Le Baron wrote:ryanheise wrote:And if you're interested in what the words were in Shrek that were beyond 98% comprehension, they were:
measuring, gent, homey, hideous, ballad, freshness, caterer, dignified, bachelorette, sparkling, unorthodox, isle, decorator, meteor, firewood, wed, ail, jackass, rescuer, redhead, valiant, reek, huff, magnetism, knights, sonnet, gingerbread, stench, enchantment, saucy, sharpest, leaver, decapitate, dazzling, thine, preposterous, shilling, pitchfork, minty, brimstone, raincoat, damsel, ta, beset, twinge, colada, rickety, veal, steed, stalwart, uninvited, pheromone, deride, cruelly, highness, pocus, asthmatic, chatterbox, hocus, yonder, rotisserie, rescuing, bonehead, parfait, camping, resettlement, slobber, Knights, tartare, eking, tush, compensating, gumdrop, hmph, dolt, backstreet, toadstool, slobbery, housefly, superfly, outdrew, tubbing

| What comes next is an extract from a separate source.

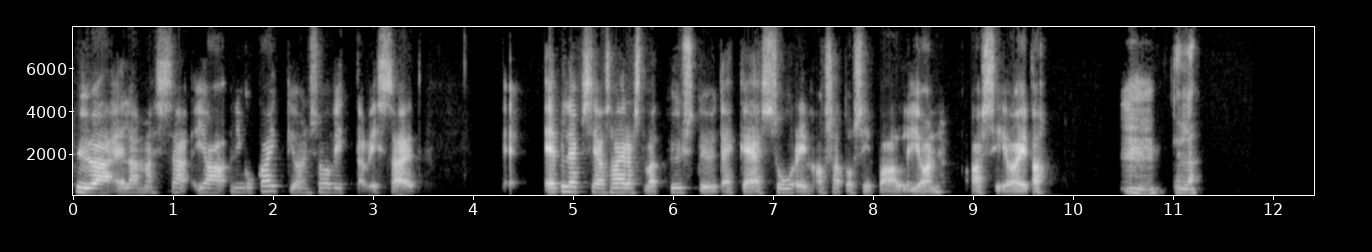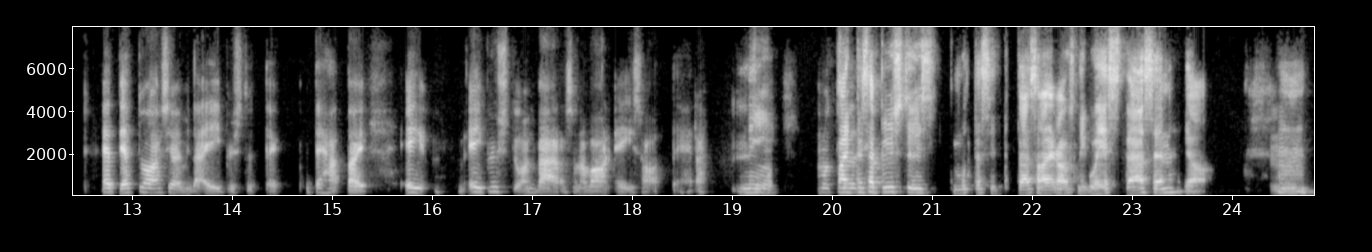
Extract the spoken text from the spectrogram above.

It's interesting that "measuring" appeared in that list, even though the words were lemmatised. It turns out that in this instance, measuring was used as a noun, so it was counted as a distinct word: "I'll let you do the measuring when you see him tomorrow."

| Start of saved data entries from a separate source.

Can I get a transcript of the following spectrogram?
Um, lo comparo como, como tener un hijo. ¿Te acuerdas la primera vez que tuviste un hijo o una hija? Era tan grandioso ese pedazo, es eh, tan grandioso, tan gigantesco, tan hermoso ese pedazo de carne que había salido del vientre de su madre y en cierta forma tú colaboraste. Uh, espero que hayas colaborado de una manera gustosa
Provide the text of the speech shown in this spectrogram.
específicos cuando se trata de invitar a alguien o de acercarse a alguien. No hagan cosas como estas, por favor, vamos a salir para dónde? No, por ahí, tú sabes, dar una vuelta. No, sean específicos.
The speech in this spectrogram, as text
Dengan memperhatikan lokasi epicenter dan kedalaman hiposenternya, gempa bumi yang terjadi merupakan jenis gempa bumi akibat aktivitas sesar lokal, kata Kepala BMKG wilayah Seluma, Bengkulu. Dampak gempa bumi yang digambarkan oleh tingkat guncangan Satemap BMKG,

I'm wondering how things like 'housefly' or 'raincoat' make it outside the top level of comprehension. They seem fairly self-evident as compounds of simple words!
A very important observation here that goes to the heart of the theory and method at hand. First of all, I have alluded in my previous post that there is a confusion in the use of the terms comprehension and word coverage. They are obviously not the same thing. All serious vocabulary studies use the term coverage when referring to presence of words in a text or medium. We then have to determine what percentage coverage is required for comprehension which is the subjective appreciation of the meaning or significance of the message. We typically hear of 98% word coverage for unassisted comprehension of printed or scripted materials. Things are obviously more complicated when it comes to spontaneous conversations or even movies and presumably podcasts where the nature of the voices and other elements must be taken into account.
As can be imagined, I get very irritated when I see loose talk of 90% or 80% or 50% comprehension, but I usually just let it slide. However this is particularly important for the issue raised here. How can some pretty simple words like freshness, raincoat or housefly be beyond 98% comprehension ?
The answer, simply put, is that it has nothing to do with comprehension. It’s all about word frequencies. Freshness, raincoat, housefly, just like caterer and firewood among many others didn’t make the cut for 98% word coverage.
In fact, once the assumption of 98% coverage is necessary of unassisted comprehension is accepted, comprehension no longer enters into the picture. This leads to some interesting observations. We are told that according to chart1 in this thread, Shrek rates a 13,999, meaning – if I understand the chart correctly – that it requires more vocabulary than approximately 36000 of the 40000 podcasts in the corpus here. As for difficulty, it’s the same thing.
I find it intriguing that a movie meant for children requires more vocabulary and is more difficult than the vast majority of 40000 podcasts aimed at adults. At least that’s my interpretation of the charts – I might be wrong.
The big question of course is what do children and even adults understand when watching this movie and how do they do so ? Obviously the movie is more than just a list of words and this is why I always wonder what is the significance of all these vocabulary studies for us language hobbyists. I can see the utility in formal language classes and learning materials design but anybody who has tried to learn a language from a word-frequency list knows that it doesn’t work very well.
The only conclusion I come to is that a learner of English would do very well to watch Shrek many times and study every word. It may be more useful than watching thousands of podcasts.